Why is selecting a good NABU director so important?
Many have been surprised and are still wondering why this is so important in a time of war. This article, therefore, aims to show why these efforts are so extremely important – not only in general terms but especially due to the war.
Based on the litany of failed attempts to find real organisational solutions to fight corruption, Ukraine has finally developed a framework of specialised anti-corruption bodies: NABU as the specialised investigative body; SAPO as the specialised prosecutorial body; and HACC – the High Anti-Corruption Court – as the specialised judicial body. Together, the three bodies form a unique structure and one that could be a very effective, but this will only transpire if they are staffed by impartial, objective, knowledgeable and independent professionals. If one of these entities fails to engage such staff, then the entire structure collapses. Since NABU is the investigative body and initiates every important corruption case in Ukraine, it is obvious that SAPO cannot prosecute nor HACC pass sentence on perpetrators of corruption if NABU does not detect and properly investigate those crimes. Therefore, the independence, integrity, expertise and experience of the future NABU director will have a direct impact on the effectiveness of the whole anti-corruption system in the country.
Everyone fully expected that the selection of a new NABU director, one who would not be swayed by political instructions and who would go after shady associates of corrupt individuals, would be no easy task. This is especially so following the fiasco concerning the selection of the SAPO head, one which affected everyone involved and left some proud that they did not yield to the pressure to select a politically obedient puppet and others who left in shame knowing they did everything they could to get that puppet selected. Pleasingly, we – the members of the NABU selection commission – have not yet felt any pressure or noticed any attempt to corrupt the selection process. Importantly, every member of the commission is prepared to fight tooth and nail to keep it that way.
We owe it to the people of Ukraine. After years of watching massive corruption go unpunished and some individuals became incredibly rich, they deserve to see that those scandals are now being properly investigated and the perpetrators prosecuted and sentenced. They deserve to have a glimmer of hope that honest Ukrainians, those who do not engage in corruption, can also be successful and earn enough in their own country to enjoy decent lives. After years of being subjected to the obscene levels of corruption and now the hardships of war, the populace could be forgiven for not accepting yet another failed attempt to make the country a better and fairer place for the many rather than just the few.

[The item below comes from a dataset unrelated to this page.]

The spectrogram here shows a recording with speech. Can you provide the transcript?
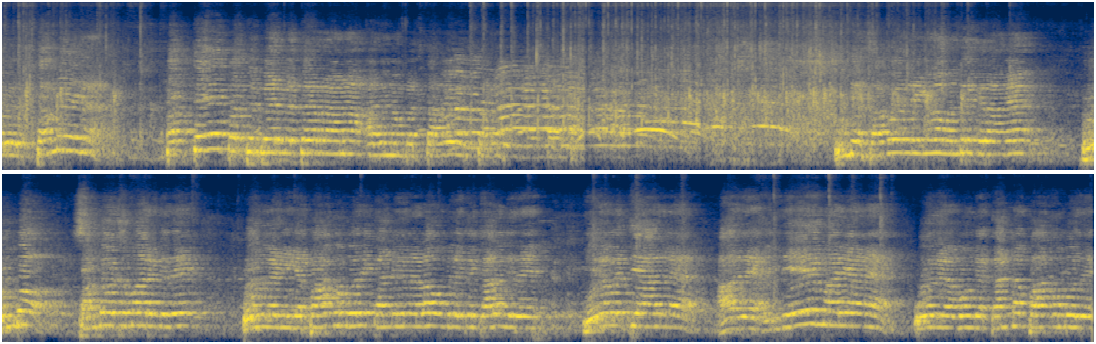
ஒரு தமிழன். பத்தே பத்து பேர்ல தேடுறானா அது நம்ம தலைவர் தலைவர். இங்க சகோதரிகளும் வந்திருக்கிறாங்க. ரொம்ப சந்தோஷமா இருக்குது. உங்களை நீங்க பார்க்கும்போது கண்ணுகளெல்லாம் உங்களுக்கு கலங்குது. இருபத்தி ஆறுல அது இதே மாதிரியான ஒரு உங்க கண்ணை பார்க்கும்போது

Normally, people in a war-stricken country do not engage as readily in corruption as they may otherwise do in peacetime, however, it seems that this is not the case in Ukraine. Clearly, NABU, SAPO and HACC are not lacking in cases to pursue. Quite the opposite, in fact, as they are obviously stretched and very busy. Perhaps this is a misconception since many of the investigators, prosecutors and judges are defending the nation’s sovereignty fighting on the frontlines; nonetheless, NABU urgently needs a fully empowered director to deal with all these challenges. If the bad guys don’t rest in the midst of a war, then the good guys can’t either.
A functioning anti-corruption system is not only important right now, it can and will only increase in importance in the future as the reconstruction of the country begins. It is estimated that around 1 trillion USD will be needed to not only restore the country to its former state but also to fast track its development in all areas. A trillion USD is a lot of money and without a functioning system of controls, checks and balances a significant portion of that money may end up being squandered or weaselled away into the pockets of criminals and their enablers. There is no institution in Ukraine, or for that matter in Europe, better positioned than NABU to tackle the challenges that lay ahead: investigating allegations of corruption, mismanagement and theft of state-owned funds. This is why the future director of NABU simply must be both the best investigator and the best administrator of the unit’s investigative activities. S/he must be honest, fearless and ready to confront the threats, the subversion and the likely retaliation from those whose national interest extends only so far as to loot money belonging to Ukraine and its people.
Ukraine is now at the anti-corruption crossroads: after only appointing a credible candidate as the head of SAPO following decisive pressure from the EU, the USA and other international actors, the selection process for the NABU director offers us the opportunity to see if we have learnt anything from the SAPO process. If the lessons learnt enable the state to conduct a selection process free from interference and undue influence, one where the very best candidate wins, then the whole country will win. If the lessons learnt from the SAPO selection procedure are ignored and it becomes a politically influenced process resulting in the selection of a political crony rather than the best candidate, it will be a clear signal that it no longer makes sense to spend any more time and energy assisting the country in its fight against corruption.
Fortunately, as it currently stands, it appears that the lessons have been heeded and we are faced with the very real prospect of the best candidate winning. Let us keep it that way.
Drago Kos used to be a member of the commission set up to select the head of the Specialised Anti-Corruption
Prosecution Office (SAPO) and is now a member of the commission charged with selecting the NABU director